True to his Louisiana roots, Roger presents a fantastic holiday meal. We feast on chicken satay, cooked prawns served with cocktail sauce and roast turkey with all the trimmings. Carrying my filled plate and salad bowl over to a table, I sit down across from Jim, the second engineer, an old-timer who started his career nearly 40 years ago. I ask how his Christmas Day is going. He replies, “Being at sea during the holidays always depresses me.” “Why’s that?” I ask. Tears well up in his eyes as he quietly says, “When I think of all the holidays I’ve spent away from my wife and kids, it gets me down. I’ll never be able to get those Christmases back, Kelly, and will always regret it.”
Maybe it’s the second engineer’s comments, or maybe it’s because the weather has turned cloudy and drizzly; but whatever the reason, the wheelhouse feels gloomy during my afternoon (1200 to 1600) watch on the bridge. To cheer myself up, I decide that afterward I’ll head down to the ship’s office and send my wife a Christmas email.

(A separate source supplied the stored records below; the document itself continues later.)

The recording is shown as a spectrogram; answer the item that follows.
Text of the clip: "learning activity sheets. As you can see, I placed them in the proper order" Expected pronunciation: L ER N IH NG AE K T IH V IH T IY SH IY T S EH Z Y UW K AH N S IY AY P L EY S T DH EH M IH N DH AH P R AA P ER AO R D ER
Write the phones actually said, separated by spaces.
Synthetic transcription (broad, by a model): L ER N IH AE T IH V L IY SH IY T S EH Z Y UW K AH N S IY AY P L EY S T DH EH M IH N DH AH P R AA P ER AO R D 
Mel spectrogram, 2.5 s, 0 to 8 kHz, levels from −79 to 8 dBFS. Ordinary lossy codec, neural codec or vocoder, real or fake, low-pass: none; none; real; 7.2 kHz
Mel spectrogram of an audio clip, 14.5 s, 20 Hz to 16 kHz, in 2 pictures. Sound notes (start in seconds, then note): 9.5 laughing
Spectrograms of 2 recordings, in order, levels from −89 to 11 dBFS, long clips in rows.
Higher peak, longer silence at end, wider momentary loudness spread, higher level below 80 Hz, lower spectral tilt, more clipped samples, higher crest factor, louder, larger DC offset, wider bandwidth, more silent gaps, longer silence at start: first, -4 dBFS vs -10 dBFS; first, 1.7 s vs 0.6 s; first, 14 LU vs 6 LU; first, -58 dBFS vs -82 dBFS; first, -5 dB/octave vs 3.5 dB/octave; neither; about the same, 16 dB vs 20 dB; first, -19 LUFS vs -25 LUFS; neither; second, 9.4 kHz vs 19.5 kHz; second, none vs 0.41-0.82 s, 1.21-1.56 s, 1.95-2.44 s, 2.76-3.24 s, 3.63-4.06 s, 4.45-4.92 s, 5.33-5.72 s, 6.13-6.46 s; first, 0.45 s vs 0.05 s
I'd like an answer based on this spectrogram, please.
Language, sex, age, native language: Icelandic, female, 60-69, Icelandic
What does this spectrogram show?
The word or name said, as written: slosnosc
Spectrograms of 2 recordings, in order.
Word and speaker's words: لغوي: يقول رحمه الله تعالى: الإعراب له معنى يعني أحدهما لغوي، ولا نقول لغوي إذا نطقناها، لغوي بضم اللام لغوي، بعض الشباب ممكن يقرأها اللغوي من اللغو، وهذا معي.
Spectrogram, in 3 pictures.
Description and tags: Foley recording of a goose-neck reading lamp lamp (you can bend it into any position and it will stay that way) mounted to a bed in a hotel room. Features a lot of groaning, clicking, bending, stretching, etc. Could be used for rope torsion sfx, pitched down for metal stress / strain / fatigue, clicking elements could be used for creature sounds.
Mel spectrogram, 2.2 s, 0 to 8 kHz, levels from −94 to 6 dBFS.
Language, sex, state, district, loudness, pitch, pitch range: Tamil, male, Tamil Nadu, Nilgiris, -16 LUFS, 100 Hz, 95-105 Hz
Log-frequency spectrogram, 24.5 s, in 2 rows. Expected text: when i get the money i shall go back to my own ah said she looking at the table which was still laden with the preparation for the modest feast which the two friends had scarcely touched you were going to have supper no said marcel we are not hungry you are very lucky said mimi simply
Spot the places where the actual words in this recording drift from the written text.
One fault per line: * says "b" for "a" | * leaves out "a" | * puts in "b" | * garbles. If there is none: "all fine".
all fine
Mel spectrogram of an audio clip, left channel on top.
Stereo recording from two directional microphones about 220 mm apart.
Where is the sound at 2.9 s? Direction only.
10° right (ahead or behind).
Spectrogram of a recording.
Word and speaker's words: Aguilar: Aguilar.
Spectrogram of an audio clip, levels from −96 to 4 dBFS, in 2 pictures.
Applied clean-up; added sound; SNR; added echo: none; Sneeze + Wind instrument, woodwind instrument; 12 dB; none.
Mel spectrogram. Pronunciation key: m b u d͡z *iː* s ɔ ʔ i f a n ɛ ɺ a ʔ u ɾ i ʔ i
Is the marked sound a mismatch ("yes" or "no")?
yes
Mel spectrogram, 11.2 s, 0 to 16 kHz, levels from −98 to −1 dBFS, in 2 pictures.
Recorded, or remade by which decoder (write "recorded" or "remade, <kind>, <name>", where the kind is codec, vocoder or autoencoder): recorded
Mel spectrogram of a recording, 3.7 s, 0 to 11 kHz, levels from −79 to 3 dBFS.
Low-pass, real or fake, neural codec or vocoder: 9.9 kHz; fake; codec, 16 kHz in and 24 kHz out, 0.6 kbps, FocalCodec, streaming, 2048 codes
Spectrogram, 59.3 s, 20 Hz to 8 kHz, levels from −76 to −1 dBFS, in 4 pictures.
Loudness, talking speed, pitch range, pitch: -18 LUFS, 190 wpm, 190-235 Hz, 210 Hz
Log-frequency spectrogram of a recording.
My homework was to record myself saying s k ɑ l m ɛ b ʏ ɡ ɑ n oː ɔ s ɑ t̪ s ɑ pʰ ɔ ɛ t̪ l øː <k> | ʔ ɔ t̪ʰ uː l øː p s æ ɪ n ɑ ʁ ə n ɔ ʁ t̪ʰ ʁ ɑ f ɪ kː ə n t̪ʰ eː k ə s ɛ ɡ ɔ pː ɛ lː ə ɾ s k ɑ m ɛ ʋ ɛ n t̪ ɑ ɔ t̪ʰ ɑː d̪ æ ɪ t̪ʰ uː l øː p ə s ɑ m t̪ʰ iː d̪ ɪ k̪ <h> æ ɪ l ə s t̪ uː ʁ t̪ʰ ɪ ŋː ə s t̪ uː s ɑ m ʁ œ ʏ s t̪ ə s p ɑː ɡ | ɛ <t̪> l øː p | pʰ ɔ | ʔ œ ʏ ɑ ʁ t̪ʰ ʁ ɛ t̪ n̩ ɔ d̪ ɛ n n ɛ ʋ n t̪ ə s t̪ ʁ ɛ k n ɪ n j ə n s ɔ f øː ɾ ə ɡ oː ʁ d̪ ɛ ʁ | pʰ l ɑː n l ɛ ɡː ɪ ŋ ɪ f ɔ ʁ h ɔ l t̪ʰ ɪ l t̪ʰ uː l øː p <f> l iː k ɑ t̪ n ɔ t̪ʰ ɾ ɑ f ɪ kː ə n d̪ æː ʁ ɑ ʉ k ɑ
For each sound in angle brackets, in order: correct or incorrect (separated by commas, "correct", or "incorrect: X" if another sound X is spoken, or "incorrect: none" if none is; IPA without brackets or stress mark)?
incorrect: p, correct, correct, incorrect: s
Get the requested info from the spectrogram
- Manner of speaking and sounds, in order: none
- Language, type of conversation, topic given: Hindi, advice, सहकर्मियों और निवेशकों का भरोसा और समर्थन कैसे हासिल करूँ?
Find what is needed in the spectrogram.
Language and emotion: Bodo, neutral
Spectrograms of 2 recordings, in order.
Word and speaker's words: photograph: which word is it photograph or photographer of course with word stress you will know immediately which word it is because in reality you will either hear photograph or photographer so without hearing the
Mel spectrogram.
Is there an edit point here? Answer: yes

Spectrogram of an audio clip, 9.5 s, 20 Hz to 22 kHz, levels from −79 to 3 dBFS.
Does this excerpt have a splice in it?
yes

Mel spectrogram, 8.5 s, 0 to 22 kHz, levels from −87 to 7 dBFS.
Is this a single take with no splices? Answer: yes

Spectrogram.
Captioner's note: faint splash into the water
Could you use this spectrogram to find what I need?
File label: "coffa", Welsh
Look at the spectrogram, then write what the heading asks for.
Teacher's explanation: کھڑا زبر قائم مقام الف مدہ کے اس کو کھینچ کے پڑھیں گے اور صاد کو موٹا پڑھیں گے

Per company policy, only officers are allowed to send personal emails. All of them go to the captain’s inbox first, where they are checked before being sent via satellite. Therefore, my message to my wife is short, but conveys my sentiments. As I hit the send button, the bosun walks by. Ken is a dedicated, hard-working employee, and as he walks down the passageway, I think to myself how great it would be if the company suspended its email policy during the holidays so all crewmembers could send a message to their loved ones — not just the officers.
It is the end of another Christmas day at sea and time for a few hours of sleep before my next mid-watch. I drift off thinking of my dad, who sailed as an AB and bosun and missed many holidays with us as I was growing up. That’s one reason why, 12 years ago, my wife and I decided that since we didn’t have children at home, I would make myself available for relief work during the holidays. This narrative is from one of those trips, where I covered for a mate so he could be home with his young family.
Even a typical Christmas on board, like the one described here, can change in an instant, requiring us to fight a fire, treat an injured crewmember or rescue a man overboard. We professional mariners accept these challenges, knowing that the world relies on the goods and products we bring. It is my sincere hope that while people are giving thanks and counting their blessings this Christmas, they will include the sailors who help make their holidays bountiful.
Till next time, I wish you all Smooth Sailin’.
Kelly Sweeney holds the licenses of master (oceans, any gross tons) and master of towing vessels (oceans), and regularly sails on a wide variety of commercial vessels. He lives on an island near Seattle. You can contact him at
By Professional Mariner Staff